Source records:
════════════════

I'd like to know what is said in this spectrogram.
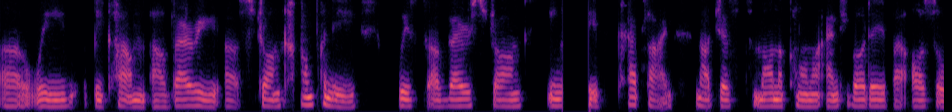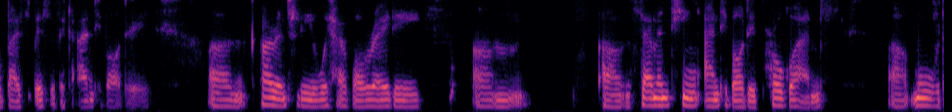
uh, we become a very uh, strong company with a very strong innovative pipeline, not just monoclonal antibody, but also bispecific antibody. Um, currently, we have already um, uh, 17 antibody programs uh, moved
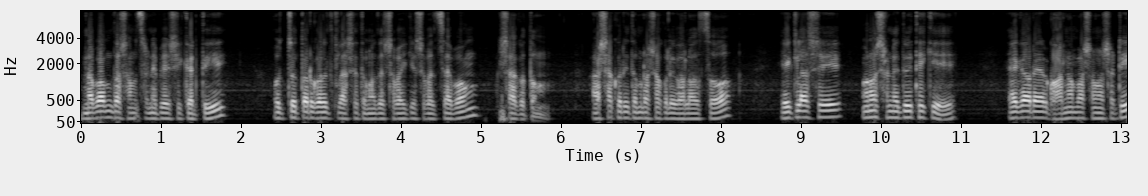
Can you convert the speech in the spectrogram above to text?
নবম, দশম শ্রেণি পেয়ে শিক্ষার্থী, উচ্চতর গণিত ক্লাসে তোমাদের সবাইকে শুভেচ্ছা এবং স্বাগতম। আশা করি তোমরা সকলেই ভালো আছো। এই ক্লাসে অনুশ্রেণী দুই থেকে এগারো এর ঘ নাম্বার সমস্যাটি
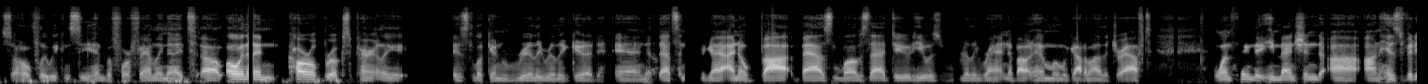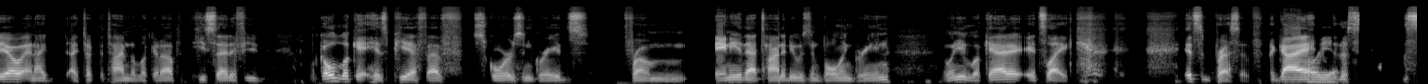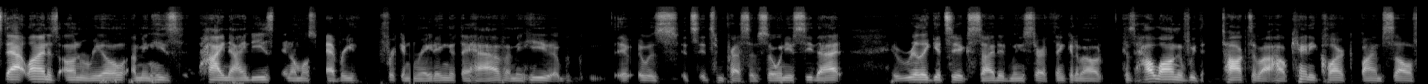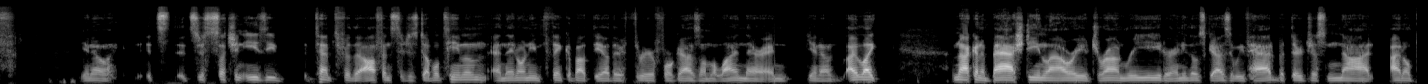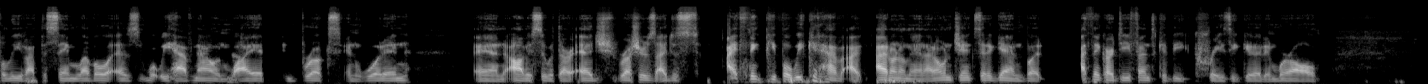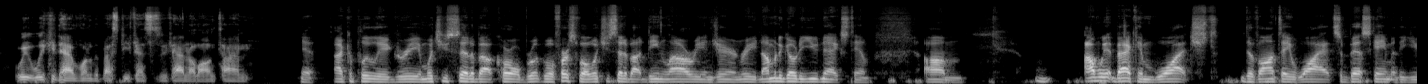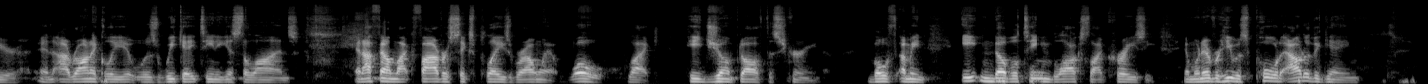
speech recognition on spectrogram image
So hopefully we can see him before family night. Uh, oh, and then Karl Brooks apparently is looking really, really good. And yeah. that's another guy. I know ba- Baz loves that dude. He was really ranting about him when we got him out of the draft. One thing that he mentioned uh, on his video, and I, I took the time to look it up, he said if you go look at his PFF scores and grades from any of that time that he was in Bowling Green, when you look at it, it's like, it's impressive. The guy, oh, yeah. the, the stat line is unreal. I mean, he's high 90s in almost every freaking rating that they have. I mean, he uh, it, it, was it's it's impressive. So when you see that, it really gets you excited when you start thinking about because how long have we talked about how Kenny Clark by himself, you know, it's it's just such an easy attempt for the offense to just double team him and they don't even think about the other three or four guys on the line there. And you know, I like I'm not going to bash Dean Lowry or Jarran Reed or any of those guys that we've had, but they're just not, I don't believe, at the same level as what we have now in Wyatt and Brooks and Wooden and obviously with our edge rushers, I just I think people we could have I, I don't know, man. I don't jinx it again, but I think our defense could be crazy good and we're all we, we could have one of the best defenses we've had in a long time. Yeah, I completely agree. And what you said about Karl Brook, well, first of all, what you said about Dean Lowry and Jarran Reed, and I'm going to go to you next, Tim. Um, I went back and watched Devonte Wyatt's best game of the year, and ironically, it was Week 18 against the Lions, and I found like five or six plays where I went, "Whoa, like he jumped off the screen. Both, I mean, eating double team blocks like crazy. And whenever he was pulled out of the game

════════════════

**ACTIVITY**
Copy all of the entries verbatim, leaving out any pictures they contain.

**RESPONSE**
I'd like to know what is said in this spectrogram.
uh, we become a very uh, strong company with a very strong innovative pipeline, not just monoclonal antibody, but also bispecific antibody. Um, currently, we have already um, uh, 17 antibody programs uh, moved
Can you convert the speech in the spectrogram above to text?
নবম, দশম শ্রেণি পেয়ে শিক্ষার্থী, উচ্চতর গণিত ক্লাসে তোমাদের সবাইকে শুভেচ্ছা এবং স্বাগতম। আশা করি তোমরা সকলেই ভালো আছো। এই ক্লাসে অনুশ্রেণী দুই থেকে এগারো এর ঘ নাম্বার সমস্যাটি
speech recognition on spectrogram image
So hopefully we can see him before family night. Uh, oh, and then Karl Brooks apparently is looking really, really good. And yeah. that's another guy. I know ba- Baz loves that dude. He was really ranting about him when we got him out of the draft. One thing that he mentioned uh, on his video, and I, I took the time to look it up, he said if you go look at his PFF scores and grades from any of that time that he was in Bowling Green, when you look at it, it's like, it's impressive. The guy, oh, yeah. the, the stat line is unreal. I mean, he's high 90s in almost every freaking rating that they have. I mean, he uh, it, it, was it's it's impressive. So when you see that, it really gets you excited when you start thinking about because how long have we talked about how Kenny Clark by himself, you know, it's it's just such an easy attempt for the offense to just double team him and they don't even think about the other three or four guys on the line there. And you know, I like I'm not going to bash Dean Lowry or Jarran Reed or any of those guys that we've had, but they're just not, I don't believe, at the same level as what we have now in Wyatt and Brooks and Wooden and obviously with our edge rushers, I just I think people we could have I, I don't know, man. I don't jinx it again, but I think our defense could be crazy good and we're all we, we could have one of the best defenses we've had in a long time. Yeah, I completely agree. And what you said about Karl Brook, well, first of all, what you said about Dean Lowry and Jarran Reed, and I'm going to go to you next, Tim. Um, I went back and watched Devonte Wyatt's best game of the year, and ironically, it was Week 18 against the Lions, and I found like five or six plays where I went, "Whoa, like he jumped off the screen. Both, I mean, eating double team blocks like crazy. And whenever he was pulled out of the game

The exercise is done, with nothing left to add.